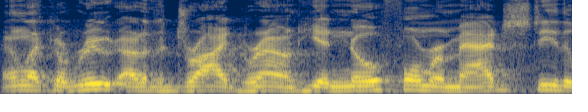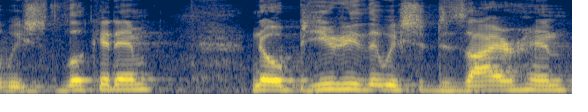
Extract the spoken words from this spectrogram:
and like a root out of the dry ground. He had no former majesty that we should look at him, no beauty that we should desire him.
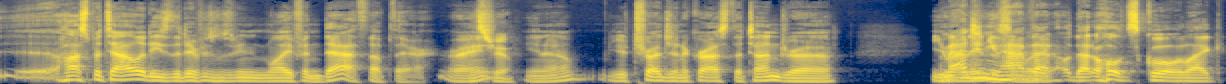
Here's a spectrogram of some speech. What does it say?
uh, hospitality is the difference between life and death up there, right? That's true. You know, you're trudging across the tundra. You Imagine you have somebody. that that old school like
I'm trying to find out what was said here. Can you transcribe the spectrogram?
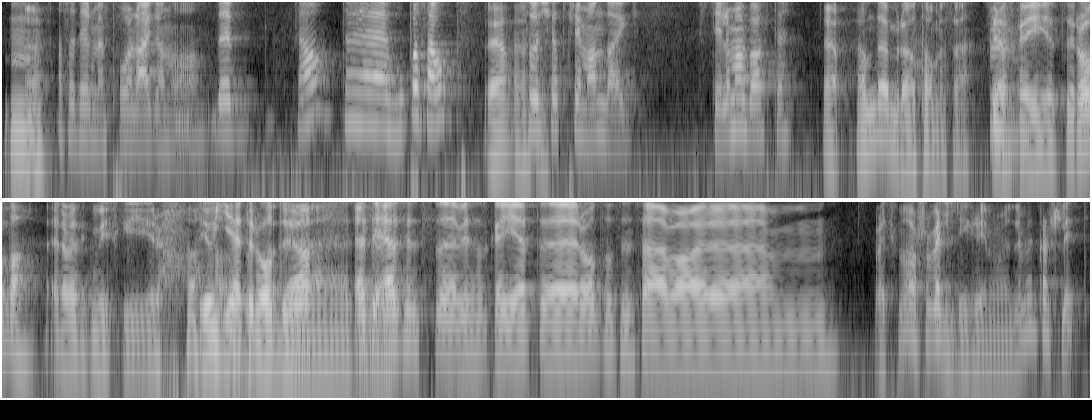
Mm. Altså til og med påleggene og det, Ja, det hoper seg opp. Ja. Så kjøttfri mandag. Stiller meg bak det. ja, men det er bra å ta med seg. Så jeg skal gi et råd, da? Eller jeg vet ikke om vi skal gi råd. Jo, gi et råd, du. Ja. eh, Jeg, jeg synes, eh, hvis jeg skal gi et eh, råd, så syns jeg var eh, Jeg vet ikke om det var så veldig klimavennlig, men kanskje litt.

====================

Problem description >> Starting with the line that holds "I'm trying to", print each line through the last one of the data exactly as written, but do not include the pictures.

Answer to the problem >>
I'm trying to find out what was said here. Can you transcribe the spectrogram?
Mm. Altså til og med påleggene og det, Ja, det hoper seg opp. Ja. Så kjøttfri mandag. Stiller meg bak det. ja, men det er bra å ta med seg. Så jeg skal gi et råd, da? Eller jeg vet ikke om vi skal gi råd. Jo, gi et råd, du. Ja. eh, Jeg, jeg synes, eh, hvis jeg skal gi et eh, råd, så syns jeg var eh, Jeg vet ikke om det var så veldig klimavennlig, men kanskje litt.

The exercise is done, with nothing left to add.